RECORDS:
========================

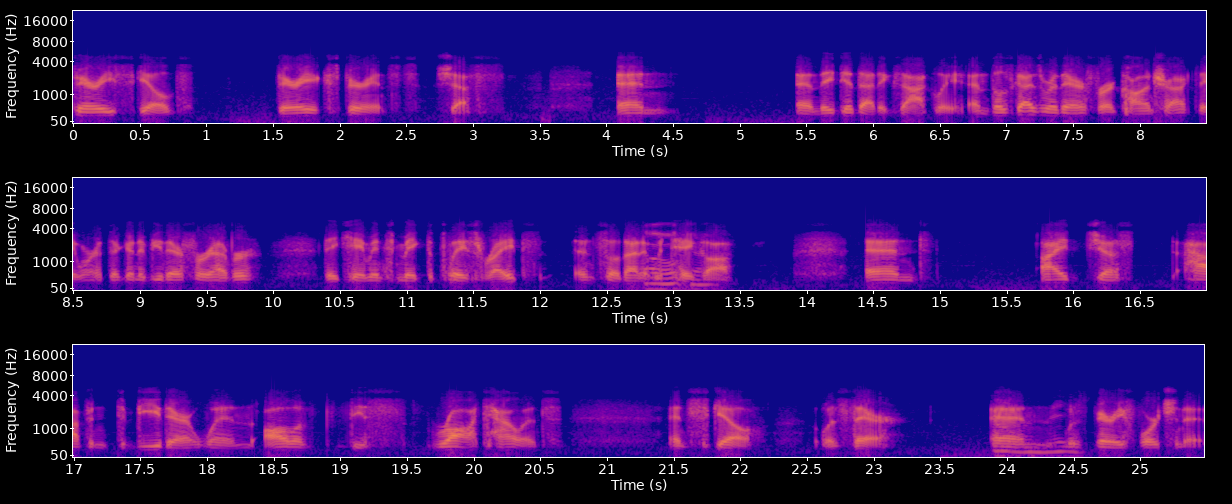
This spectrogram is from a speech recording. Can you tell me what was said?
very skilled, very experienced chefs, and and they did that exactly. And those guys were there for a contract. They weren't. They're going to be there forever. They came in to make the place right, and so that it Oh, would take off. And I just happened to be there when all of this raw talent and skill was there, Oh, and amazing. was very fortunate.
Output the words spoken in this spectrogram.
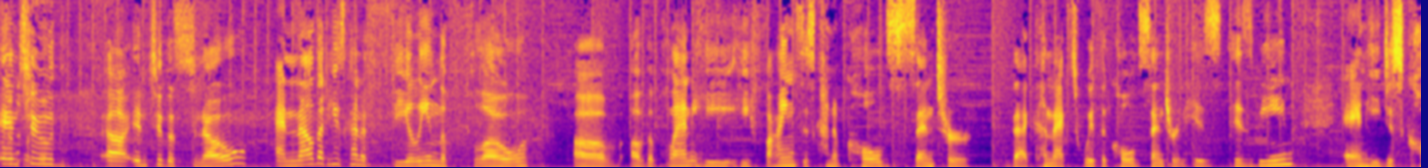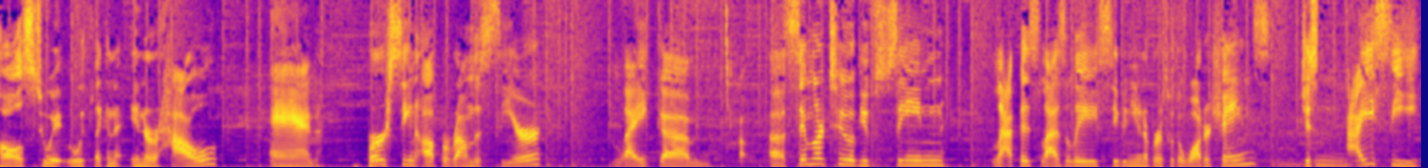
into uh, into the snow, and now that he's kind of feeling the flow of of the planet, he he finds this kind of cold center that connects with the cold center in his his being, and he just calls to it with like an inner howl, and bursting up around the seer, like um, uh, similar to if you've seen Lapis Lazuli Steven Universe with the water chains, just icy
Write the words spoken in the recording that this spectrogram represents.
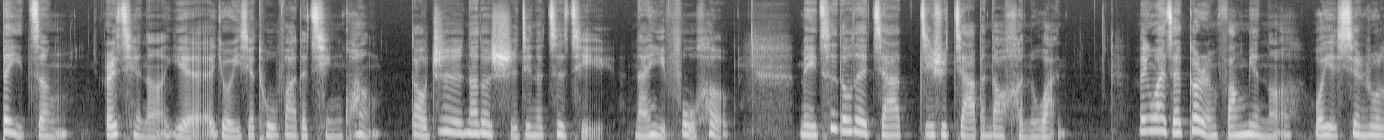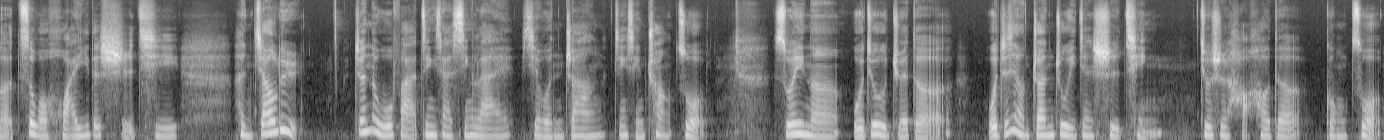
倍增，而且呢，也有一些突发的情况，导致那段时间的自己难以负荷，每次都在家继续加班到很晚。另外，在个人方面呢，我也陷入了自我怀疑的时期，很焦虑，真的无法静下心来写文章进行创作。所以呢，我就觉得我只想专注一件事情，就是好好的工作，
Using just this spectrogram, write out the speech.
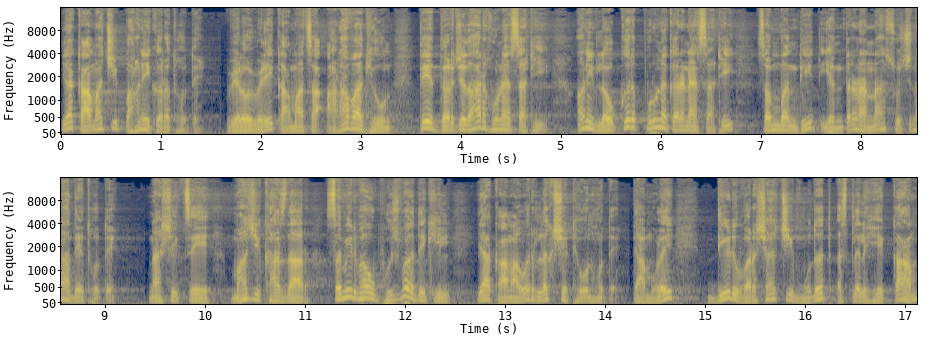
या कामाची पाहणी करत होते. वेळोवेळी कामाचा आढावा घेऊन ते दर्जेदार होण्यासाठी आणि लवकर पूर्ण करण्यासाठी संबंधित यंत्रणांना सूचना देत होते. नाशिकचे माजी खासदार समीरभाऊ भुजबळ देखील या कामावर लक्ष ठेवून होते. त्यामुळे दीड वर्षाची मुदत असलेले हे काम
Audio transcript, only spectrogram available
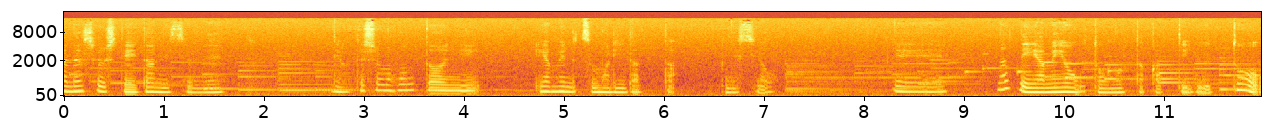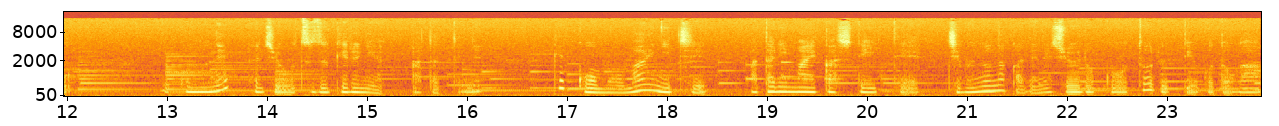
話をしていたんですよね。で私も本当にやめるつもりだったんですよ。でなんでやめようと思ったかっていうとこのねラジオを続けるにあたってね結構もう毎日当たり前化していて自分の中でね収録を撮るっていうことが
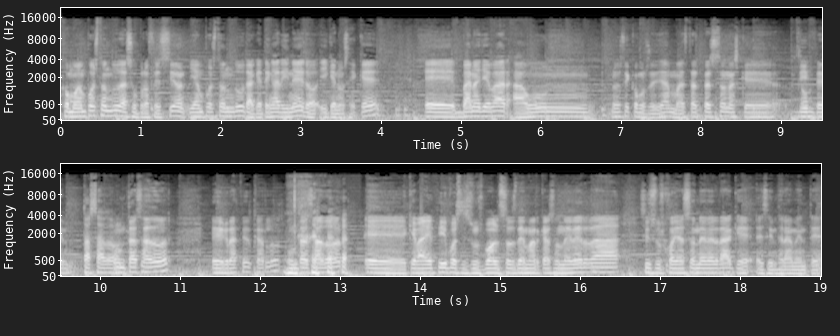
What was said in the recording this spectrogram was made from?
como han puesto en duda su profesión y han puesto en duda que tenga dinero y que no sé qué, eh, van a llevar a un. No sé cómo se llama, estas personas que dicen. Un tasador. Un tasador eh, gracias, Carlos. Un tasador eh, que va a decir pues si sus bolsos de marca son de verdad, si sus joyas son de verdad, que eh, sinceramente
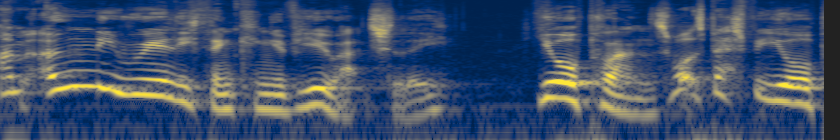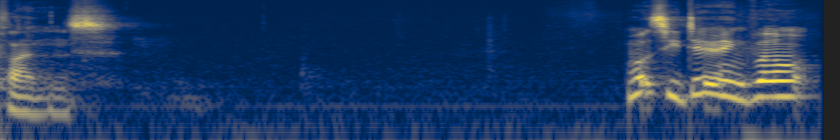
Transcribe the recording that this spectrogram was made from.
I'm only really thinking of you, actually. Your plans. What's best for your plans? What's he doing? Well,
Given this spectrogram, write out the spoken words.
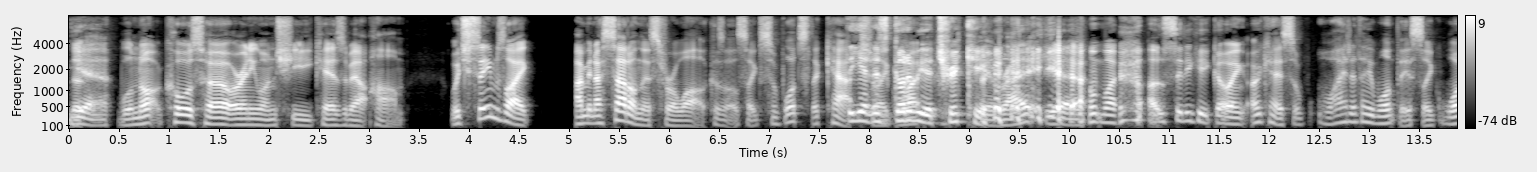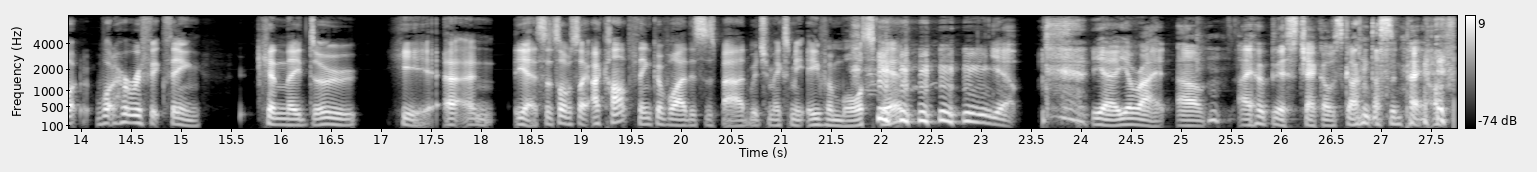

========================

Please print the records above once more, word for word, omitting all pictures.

This spectrogram is from a speech recording. Can you tell me what was said?
very skilled, very experienced chefs, and and they did that exactly. And those guys were there for a contract. They weren't. They're going to be there forever. They came in to make the place right, and so that it Oh, would take off. And I just happened to be there when all of this raw talent and skill was there, Oh, and amazing. was very fortunate.
Output the words spoken in this spectrogram.
into uh, into the snow, and now that he's kind of feeling the flow of of the planet, he he finds this kind of cold center that connects with the cold center in his his being, and he just calls to it with like an inner howl, and bursting up around the seer, like um, uh, similar to if you've seen Lapis Lazuli Steven Universe with the water chains, just icy
Write the words spoken in the recording that this spectrogram represents.
倍增，而且呢，也有一些突发的情况，导致那段时间的自己难以负荷，每次都在家继续加班到很晚。另外，在个人方面呢，我也陷入了自我怀疑的时期，很焦虑，真的无法静下心来写文章进行创作。所以呢，我就觉得我只想专注一件事情，就是好好的工作，
Using just this spectrogram, write out the speech.
या कामाची पाहणी करत होते. वेळोवेळी कामाचा आढावा घेऊन ते दर्जेदार होण्यासाठी आणि लवकर पूर्ण करण्यासाठी संबंधित यंत्रणांना सूचना देत होते. नाशिकचे माजी खासदार समीरभाऊ भुजबळ देखील या कामावर लक्ष ठेवून होते. त्यामुळे दीड वर्षाची मुदत असलेले हे काम
Audio transcript, only spectrogram available
話をしていたんですよね。で私も本当にやめるつもりだったんですよ。でなんでやめようと思ったかっていうとこのねラジオを続けるにあたってね結構もう毎日当たり前化していて自分の中でね収録を撮るっていうことが
What was said in the recording this spectrogram was made from?
como han puesto en duda su profesión y han puesto en duda que tenga dinero y que no sé qué, eh, van a llevar a un. No sé cómo se llama, estas personas que dicen. Un tasador. Un tasador eh, gracias, Carlos. Un tasador eh, que va a decir pues si sus bolsos de marca son de verdad, si sus joyas son de verdad, que eh, sinceramente
Transcribe the recording that this spectrogram was made from.
I'm only really thinking of you, actually. Your plans. What's best for your plans? What's he doing? Well,
Given this spectrogram, write out the spoken words.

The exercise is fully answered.